It's time to end benign neglect of Haiti
By JOHN C. BERSIA
When nature raises its voice -- as it did with Hurricane Katrina in recent days, the freak monsoon floods that struck India earlier in the summer and a tsunami of epic proportions late last year -- one cannot help but listen. Such disasters, which suggest evidence of a planetary protest, typically send people scurrying to the assistance of the afflicted.
In more peaceful times, though, when no compelling threat -- natural or human-made -- looms, public concern often diminishes or disappears altogether. I am reminded of Haiti, which seems to find itself not only in a perpetual crisis but invariably marginalized. The rest of the world tends to pay attention and react only when Haiti's woes spill into the Caribbean and make their way to other shores, including those of the United States.
I would like to see that benign neglect end and encourage a chance for Haitians to enjoy stable, productive lives. To begin, the international community should take a more aggressive stance in helping Haiti separate itself from a dysfunctional past of oppressive rule, poverty and environmental devastation. In addition, a tighter bond should be established between Haiti and its neighbor on Hispaniola, the Dominican Republic.
The ideal opportunity to resolve the Haitian conundrum came in early 2004, with the departure of former President Jean-Bertrand Aristide. Despite apparently good intentions, Aristide accelerated Haiti's plummet toward failed-state status. The international community dutifully expressed alarm and dispatched troops, but unfortunately its quick-fix technique has not succeeded in creating an environment that will allow free, fair and safe elections later this year. Even a recent decision to boost the size of the United Nations stabilization force in Haiti falls short of the challenge.
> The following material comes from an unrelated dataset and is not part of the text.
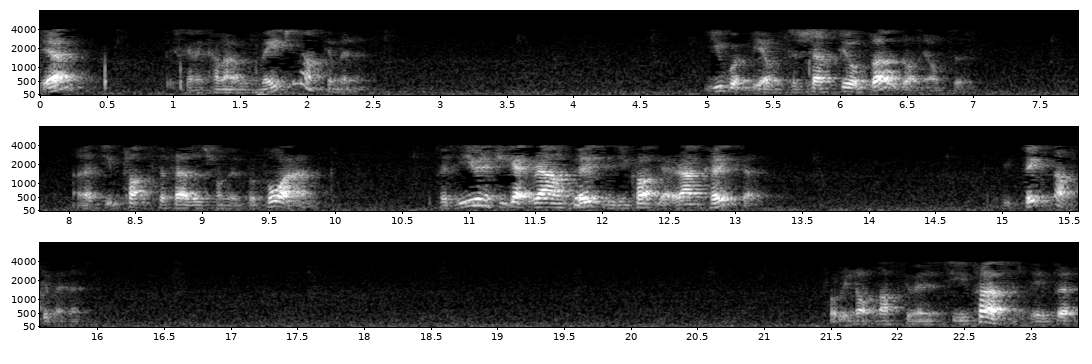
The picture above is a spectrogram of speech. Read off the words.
Yeah? It's going to come out with major nafkamina. You won't be able to chef your bird on Yom Tov. Unless you pluck the feathers from it beforehand. Because even if you get round goaters, you can't get round kosher. It'll be big nafkaminas. Probably not nafkaminas to you personally, but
The size and scope of Haiti's problems demand at least 20 years of hands-on assistance by the global community. Now, I suspect that such a proposal will resonate poorly among Americans who already clamor for the United States to withdraw from other nation-building enterprises, notably in Iraq. But if they desire long-term security for nations bordering the Caribbean, they would be unwise to handle Haiti hastily and fade away. That approach merely would guarantee a repeat of past failures.
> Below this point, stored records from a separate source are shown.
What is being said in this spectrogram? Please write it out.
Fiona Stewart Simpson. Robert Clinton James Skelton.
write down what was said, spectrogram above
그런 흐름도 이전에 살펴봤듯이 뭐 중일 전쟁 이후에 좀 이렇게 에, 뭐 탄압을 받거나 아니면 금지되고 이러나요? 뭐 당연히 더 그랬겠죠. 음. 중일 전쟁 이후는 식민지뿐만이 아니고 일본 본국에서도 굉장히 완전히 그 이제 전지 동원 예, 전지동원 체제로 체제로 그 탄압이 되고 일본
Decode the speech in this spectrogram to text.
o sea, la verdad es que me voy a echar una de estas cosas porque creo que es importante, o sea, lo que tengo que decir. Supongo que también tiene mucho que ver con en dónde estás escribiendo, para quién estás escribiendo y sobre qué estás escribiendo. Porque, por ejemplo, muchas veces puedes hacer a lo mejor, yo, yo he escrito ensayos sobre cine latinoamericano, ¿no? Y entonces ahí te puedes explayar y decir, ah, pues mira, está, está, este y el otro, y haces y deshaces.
The most promising solution lies in the temporary suspension of Haiti's sovereignty and in the imposition of a comprehensive plan that would remove the influence of past regimes, bolster the society, revamp education and training, and build a constituency for democracy and free markets.
At the same time, it would help for Haiti and the Dominican Republic to work more assiduously to reduce the historical tensions that plague them. They have a common interest in dealing with just about every issue, from hurricanes to economic development. Expanding critical discussions at the national leadership level would make a difference.
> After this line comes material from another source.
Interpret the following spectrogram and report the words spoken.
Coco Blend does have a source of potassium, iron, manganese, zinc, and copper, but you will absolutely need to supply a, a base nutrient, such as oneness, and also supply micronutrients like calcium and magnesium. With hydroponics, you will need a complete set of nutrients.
Beyond that, the two countries would stand to gain from establishing a permanent institute devoted to research on Dominican-Haitian affairs. I am not talking about a make-work, one-person office that would generate insipid trivia about the two countries. Rather, I envision a serious, public-private partnership that would produce ongoing, substantive assessments for the use of policy-makers and other interested parties.
In the panorama of worthwhile issues, fixing Haiti and narrowing the gap between Port-au-Prince and Santo Domingo deserve a closer look and a proactive sense of urgency.
X John C. Bersia, who won a Pulitzer Prize in editorial writing for the Orlando Sentinel in 2000, is also the special assistant to the president for global perspectives and a professor at the University of Central Florida. Distributed by Knight Ridder/Tribune Information Services.